* DATA TO USE:
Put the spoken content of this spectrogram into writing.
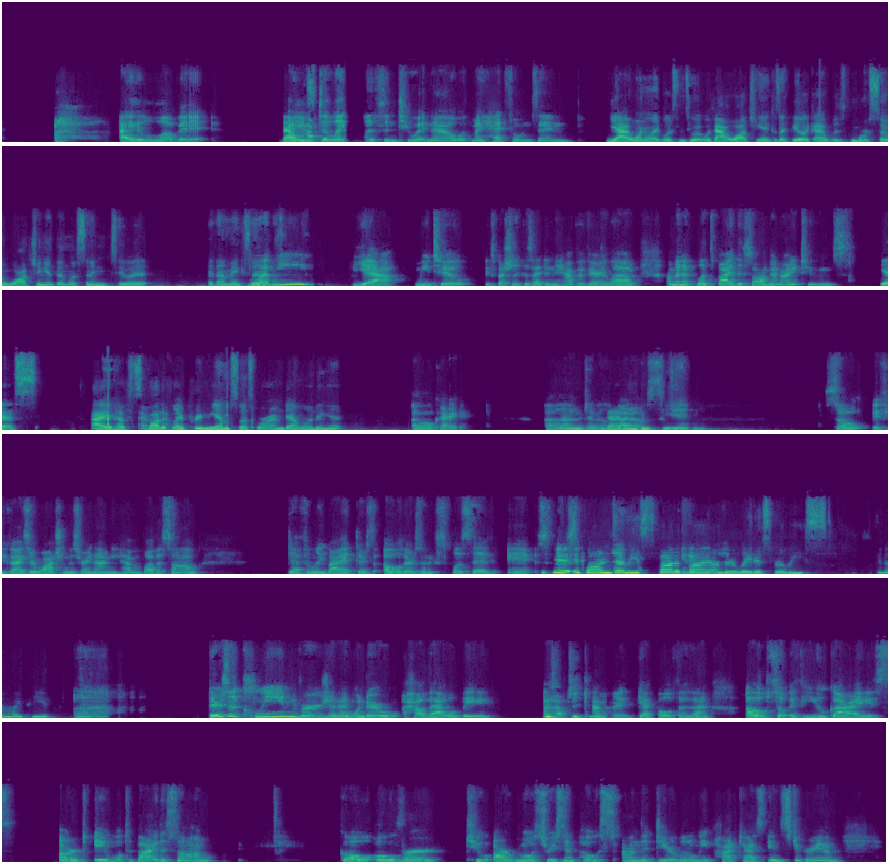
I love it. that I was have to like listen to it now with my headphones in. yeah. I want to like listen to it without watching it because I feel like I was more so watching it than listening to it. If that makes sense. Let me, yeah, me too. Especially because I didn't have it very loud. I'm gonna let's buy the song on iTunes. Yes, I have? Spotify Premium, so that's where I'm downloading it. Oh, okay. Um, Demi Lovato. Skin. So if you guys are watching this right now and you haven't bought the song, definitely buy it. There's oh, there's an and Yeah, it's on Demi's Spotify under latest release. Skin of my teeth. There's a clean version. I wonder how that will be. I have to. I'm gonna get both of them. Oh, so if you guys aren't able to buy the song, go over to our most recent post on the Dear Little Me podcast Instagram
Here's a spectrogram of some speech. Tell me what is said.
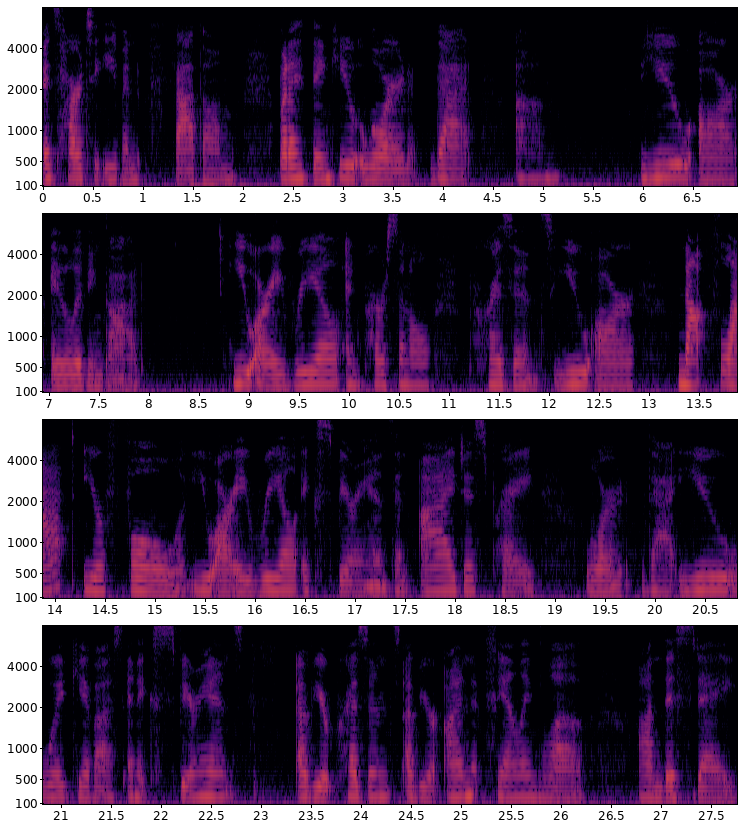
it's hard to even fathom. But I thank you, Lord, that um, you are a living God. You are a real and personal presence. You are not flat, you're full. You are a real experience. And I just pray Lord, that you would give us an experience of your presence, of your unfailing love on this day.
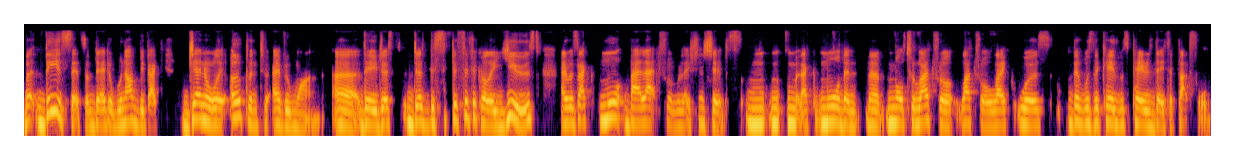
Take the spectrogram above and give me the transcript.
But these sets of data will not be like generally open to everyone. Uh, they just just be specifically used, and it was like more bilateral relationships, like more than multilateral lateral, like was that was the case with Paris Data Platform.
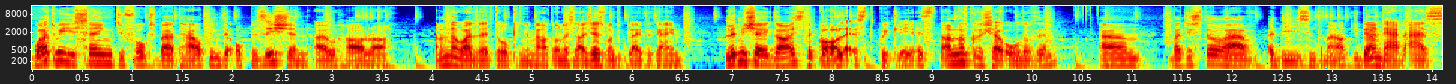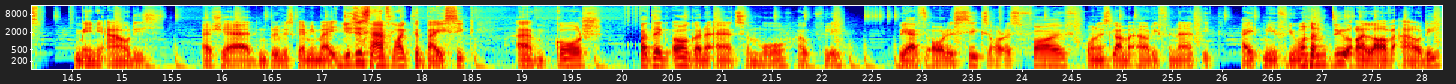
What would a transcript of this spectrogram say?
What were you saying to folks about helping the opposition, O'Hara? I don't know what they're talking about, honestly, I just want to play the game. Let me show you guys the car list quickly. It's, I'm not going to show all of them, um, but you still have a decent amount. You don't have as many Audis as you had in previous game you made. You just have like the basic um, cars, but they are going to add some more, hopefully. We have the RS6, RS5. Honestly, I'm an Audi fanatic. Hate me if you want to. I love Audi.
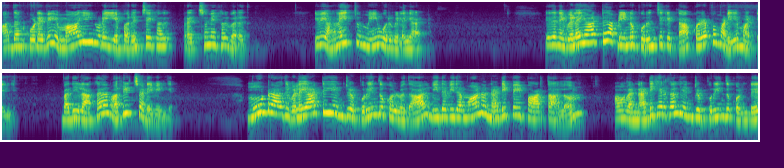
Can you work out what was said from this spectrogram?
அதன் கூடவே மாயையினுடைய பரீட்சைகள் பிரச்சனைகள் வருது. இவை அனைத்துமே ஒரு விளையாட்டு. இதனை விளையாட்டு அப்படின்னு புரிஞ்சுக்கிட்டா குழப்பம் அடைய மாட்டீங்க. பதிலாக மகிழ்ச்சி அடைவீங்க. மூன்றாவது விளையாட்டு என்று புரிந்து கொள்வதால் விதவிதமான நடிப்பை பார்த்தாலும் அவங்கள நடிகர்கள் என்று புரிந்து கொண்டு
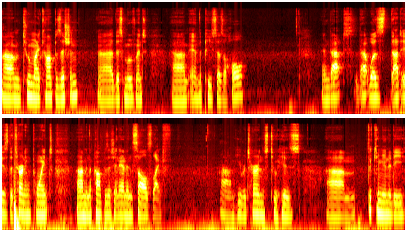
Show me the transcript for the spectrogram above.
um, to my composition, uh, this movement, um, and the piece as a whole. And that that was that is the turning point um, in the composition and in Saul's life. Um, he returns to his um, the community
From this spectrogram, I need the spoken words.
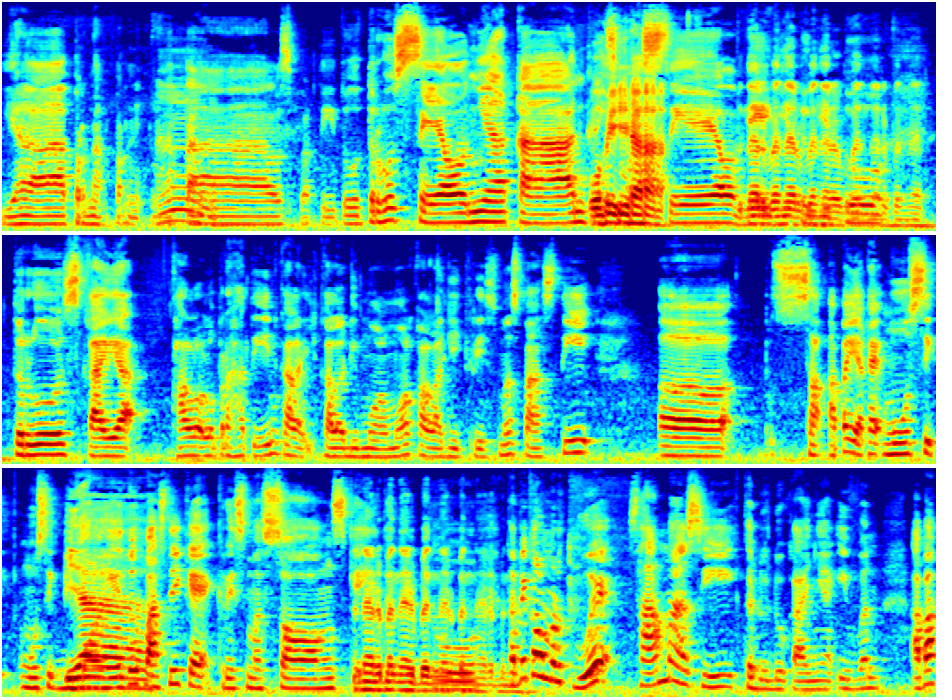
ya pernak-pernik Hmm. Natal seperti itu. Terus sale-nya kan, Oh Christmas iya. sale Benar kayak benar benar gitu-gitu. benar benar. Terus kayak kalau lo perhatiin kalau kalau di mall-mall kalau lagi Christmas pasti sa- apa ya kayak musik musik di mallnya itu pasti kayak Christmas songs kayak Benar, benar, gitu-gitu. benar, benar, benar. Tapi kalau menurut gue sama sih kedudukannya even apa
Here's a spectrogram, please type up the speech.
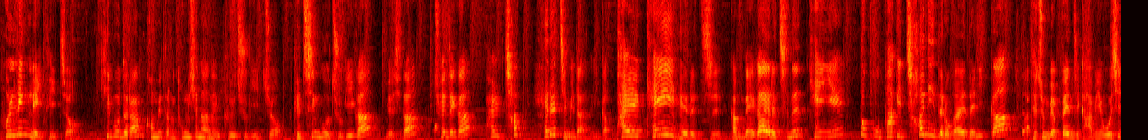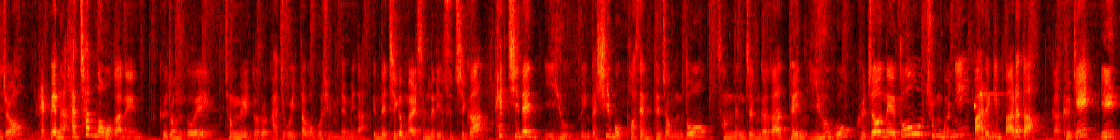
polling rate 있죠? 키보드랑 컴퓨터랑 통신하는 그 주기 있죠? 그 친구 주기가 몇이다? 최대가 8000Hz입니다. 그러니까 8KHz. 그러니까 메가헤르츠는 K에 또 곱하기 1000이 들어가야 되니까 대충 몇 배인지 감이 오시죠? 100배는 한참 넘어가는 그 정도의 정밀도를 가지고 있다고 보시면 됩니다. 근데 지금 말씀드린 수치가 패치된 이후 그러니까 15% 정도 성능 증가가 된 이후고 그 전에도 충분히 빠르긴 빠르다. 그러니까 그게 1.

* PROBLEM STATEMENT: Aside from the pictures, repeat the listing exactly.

* RESPONSE TO THIS EXERCISE:
Put the spoken content of this spectrogram into writing.
I love it. that I was have to like listen to it now with my headphones in. yeah. I want to like listen to it without watching it because I feel like I was more so watching it than listening to it. If that makes sense. Let me, yeah, me too. Especially because I didn't have it very loud. I'm gonna let's buy the song on iTunes. Yes, I have? Spotify Premium, so that's where I'm downloading it. Oh, okay. Um, Demi Lovato. Skin. So if you guys are watching this right now and you haven't bought the song, definitely buy it. There's oh, there's an and Yeah, it's on Demi's Spotify under latest release. Skin of my teeth. There's a clean version. I wonder how that will be. I have to. I'm gonna get both of them. Oh, so if you guys aren't able to buy the song, go over to our most recent post on the Dear Little Me podcast Instagram
Here's a spectrogram of some speech. Tell me what is said.
it's hard to even fathom. But I thank you, Lord, that um, you are a living God. You are a real and personal presence. You are not flat, you're full. You are a real experience. And I just pray Lord, that you would give us an experience of your presence, of your unfailing love on this day.
Take the spectrogram above and give me the transcript.
But these sets of data will not be like generally open to everyone. Uh, they just just be specifically used, and it was like more bilateral relationships, like more than multilateral lateral, like was that was the case with Paris Data Platform.
What would a transcript of this spectrogram say?
What were you saying to folks about helping the opposition, O'Hara? I don't know what they're talking about, honestly, I just want to play the game. Let me show you guys the car list quickly. It's, I'm not going to show all of them, um, but you still have a decent amount. You don't have as many Audis as you had in previous game you made. You just have like the basic um, cars, but they are going to add some more, hopefully. We have the RS6, RS5. Honestly, I'm an Audi fanatic. Hate me if you want to. I love Audi.
Can you work out what was said from this spectrogram?
அதன் கூடவே மாயையினுடைய பரீட்சைகள் பிரச்சனைகள் வருது. இவை அனைத்துமே ஒரு விளையாட்டு. இதனை விளையாட்டு அப்படின்னு புரிஞ்சுக்கிட்டா குழப்பம் அடைய மாட்டீங்க. பதிலாக மகிழ்ச்சி அடைவீங்க. மூன்றாவது விளையாட்டு என்று புரிந்து கொள்வதால் விதவிதமான நடிப்பை பார்த்தாலும் அவங்கள நடிகர்கள் என்று புரிந்து கொண்டு
Show me the transcript for the spectrogram above.
um, to my composition, uh, this movement, um, and the piece as a whole. And that that was that is the turning point um, in the composition and in Saul's life. Um, he returns to his um, the community
From this spectrogram, I need the spoken words.
ya pernak-pernik Hmm. Natal seperti itu. Terus sale-nya kan, Oh Christmas iya. sale Benar kayak benar benar gitu-gitu. benar benar. Terus kayak kalau lo perhatiin kalau kalau di mall-mall kalau lagi Christmas pasti sa- apa ya kayak musik musik di mallnya itu pasti kayak Christmas songs kayak Benar, benar, gitu-gitu. benar, benar, benar. Tapi kalau menurut gue sama sih kedudukannya even apa
Here's a spectrogram, please type up the speech.
polling rate 있죠? 키보드랑 컴퓨터랑 통신하는 그 주기 있죠? 그 친구 주기가 몇이다? 최대가 8000Hz입니다. 그러니까 8KHz. 그러니까 메가헤르츠는 K에 또 곱하기 1000이 들어가야 되니까 대충 몇 배인지 감이 오시죠? 100배는 한참 넘어가는 그 정도의 정밀도를 가지고 있다고 보시면 됩니다. 근데 지금 말씀드린 수치가 패치된 이후 그러니까 15% 정도 성능 증가가 된 이후고 그 전에도 충분히 빠르긴 빠르다. 그러니까 그게 1.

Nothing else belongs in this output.